Task goal
Repeat the data in full. Drop every picture.

(Extracted information begins)

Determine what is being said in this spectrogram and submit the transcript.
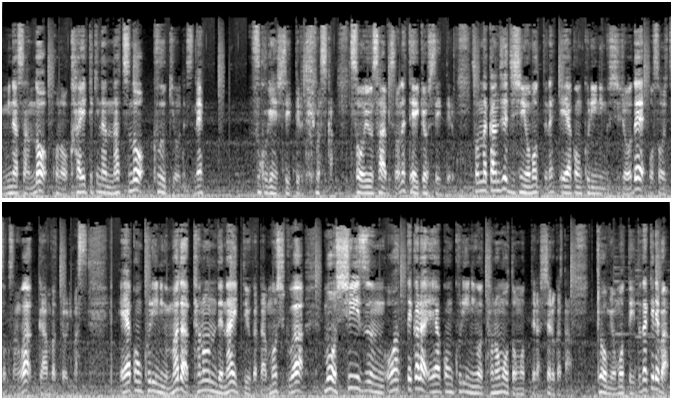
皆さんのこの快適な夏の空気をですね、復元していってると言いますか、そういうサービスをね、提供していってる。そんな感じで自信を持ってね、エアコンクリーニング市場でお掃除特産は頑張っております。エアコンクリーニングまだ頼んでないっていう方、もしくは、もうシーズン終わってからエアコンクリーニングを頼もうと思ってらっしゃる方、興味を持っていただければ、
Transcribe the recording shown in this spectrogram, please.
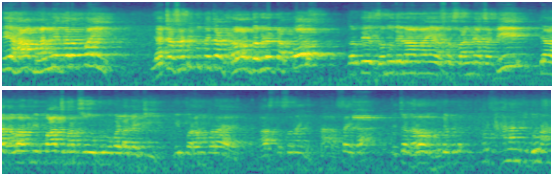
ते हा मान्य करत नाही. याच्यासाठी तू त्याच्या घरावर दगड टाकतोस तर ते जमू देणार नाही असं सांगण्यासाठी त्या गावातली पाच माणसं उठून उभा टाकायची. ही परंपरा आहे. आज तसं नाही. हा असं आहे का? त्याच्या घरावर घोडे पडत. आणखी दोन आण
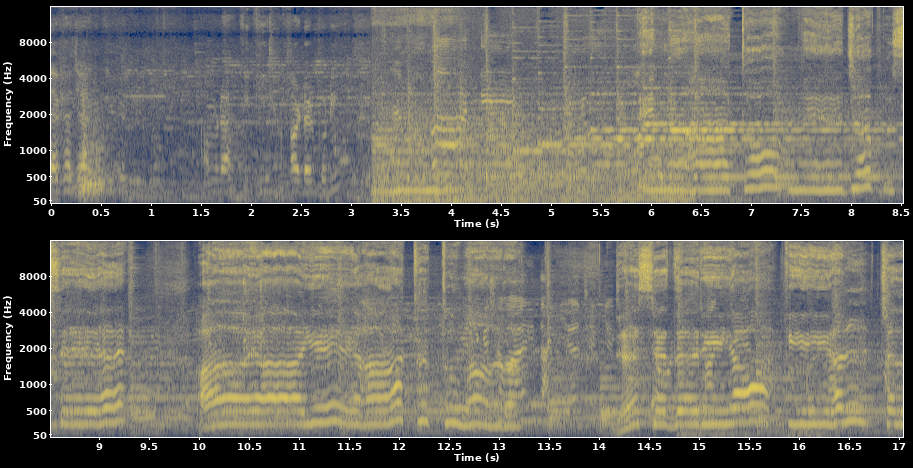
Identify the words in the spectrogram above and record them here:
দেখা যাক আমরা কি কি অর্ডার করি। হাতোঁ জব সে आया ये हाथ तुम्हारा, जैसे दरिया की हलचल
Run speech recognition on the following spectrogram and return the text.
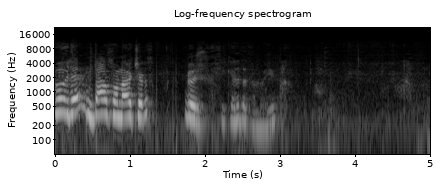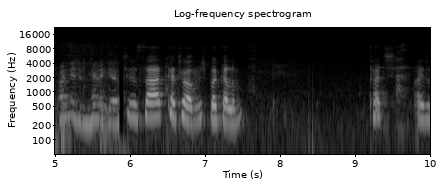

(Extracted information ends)

Reply
Determine what is being said in this spectrogram and submit the transcript.
皆さんのこの快適な夏の空気をですね、復元していってると言いますか、そういうサービスをね、提供していってる。そんな感じで自信を持ってね、エアコンクリーニング市場でお掃除特産は頑張っております。エアコンクリーニングまだ頼んでないっていう方、もしくは、もうシーズン終わってからエアコンクリーニングを頼もうと思ってらっしゃる方、興味を持っていただければ、
Transcribe the recording shown in this spectrogram, please.
ते हा मान्य करत नाही. याच्यासाठी तू त्याच्या घरावर दगड टाकतोस तर ते जमू देणार नाही असं सांगण्यासाठी त्या गावातली पाच माणसं उठून उभा टाकायची. ही परंपरा आहे. आज तसं नाही. हा असं आहे का? त्याच्या घरावर घोडे पडत. आणखी दोन आण
Identify the words in the spectrogram above and record them here:
দেখা যাক আমরা কি কি অর্ডার করি। হাতোঁ জব সে आया ये हाथ तुम्हारा, जैसे दरिया की हलचल
Run speech recognition on the following spectrogram and return the text.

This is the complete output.